(eg.ZAWN.uh.ree) n. A person who has been exonerated.

Example Citation:
Dennis Maher was 23 in 1984, when he was sent to jail for crimes he didn't commit.

When he came out, he'd lost his 20s and 30s, most of his old friends and his place in the world.

"I did 19 years, two months and 21 days," said the 42-year-old former U.S. Army sergeant, who was convicted of rape, aggravated rape and attempted rape on the basis of false identification.

He is now the latest prisoner — the 127th nation-wide — to be exonerated and released from jail after the Innocence Project used DNA evidence to prove his innocence.

This weekend, he and more than 30 other exonerees from around the country will arrive in New York to share their experiences and see the play "The Exonerated," based on stories like their own.
—Sarah Gilbert, "Exonerated now free to play," The new York Post, May 9, 2003

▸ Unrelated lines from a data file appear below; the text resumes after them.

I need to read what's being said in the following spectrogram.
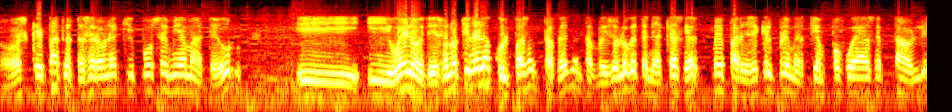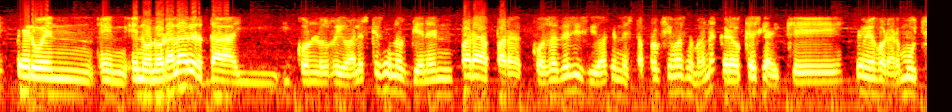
no, es que Patriotas era un equipo semi-amateur. Y, y, bueno, de eso no tiene la culpa Santa Fe. Santa Fe hizo lo que tenía que hacer. Me parece que el primer tiempo fue aceptable, pero en, en, honor a la verdad y, con los rivales que se nos vienen para, para cosas decisivas en esta próxima semana, creo que sí hay que mejorar mucho.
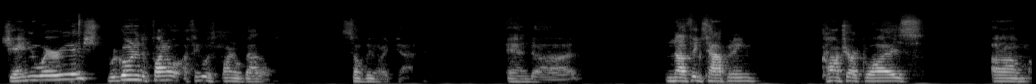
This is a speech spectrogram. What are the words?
January ish. We're going into final, I think it was final battle, something like that. And uh, nothing's happening contract wise. Um,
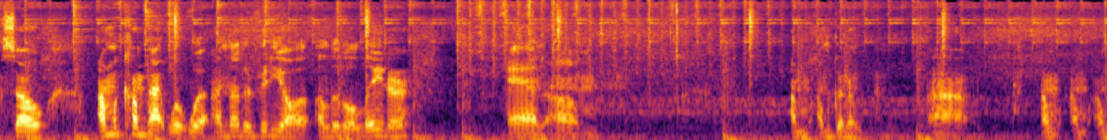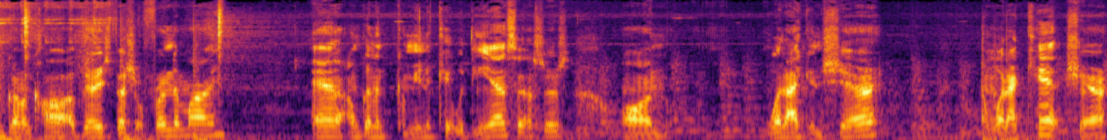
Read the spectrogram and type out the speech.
so I'm gonna come back with, with another video a little later, and um, I'm I'm gonna uh, I'm, I'm, I'm gonna call a very special friend of mine and I'm gonna communicate with the ancestors on what I can share and what I can't share.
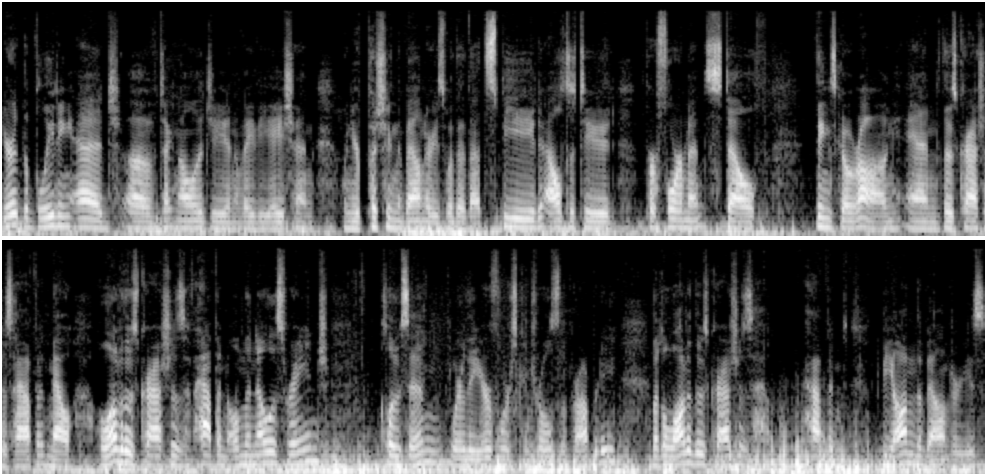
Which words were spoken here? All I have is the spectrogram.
You're at the bleeding edge of technology and of aviation when you're pushing the boundaries, whether that's speed, altitude, performance, stealth. Things go wrong and those crashes happen. Now, a lot of those crashes have happened on the Nellis Range, close in where the Air Force controls the property, but a lot of those crashes ha- happened beyond the boundaries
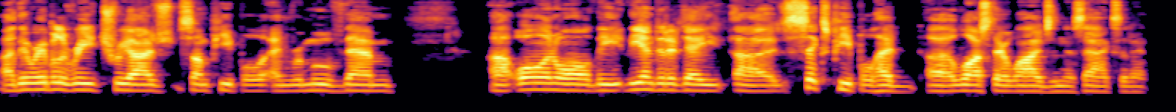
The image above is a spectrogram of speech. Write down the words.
Uh, they were able to re-triage some people and remove them. Uh, all in all, the the end of the day, uh, six people had uh, lost their lives in this accident.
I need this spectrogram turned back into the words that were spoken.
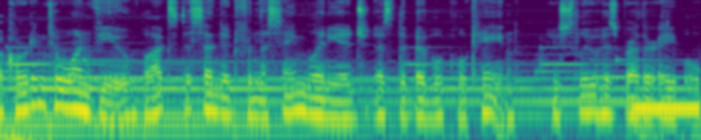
According to one view, blacks descended from the same lineage as the biblical Cain, who slew his brother Abel.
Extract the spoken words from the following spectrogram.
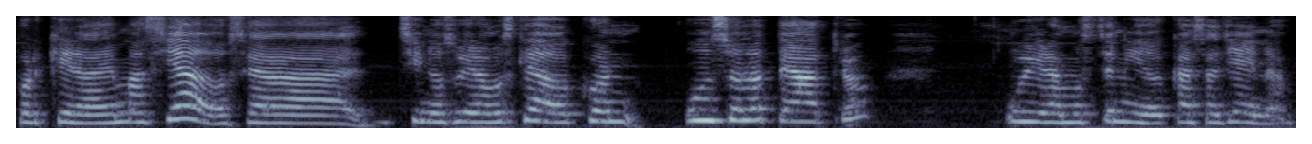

Earliest Citation:
Much as we expected, Judge Malcolm Wilkey, the special counsel in the House Bank investigation, says he'll issue a list of Members he deems worthy of exoneration just as the election enters the home stretch — in late August. This procedure is perfectly designed so that those who aren't on the list will almost certainly be suspected by the public of being wrongdoers and will be pummeled by their challengers. Will the non-exonerees be given their day in court before the Nov. 3 election?
—"Pulling a Wilkey?," Roll Call, July 27, 1992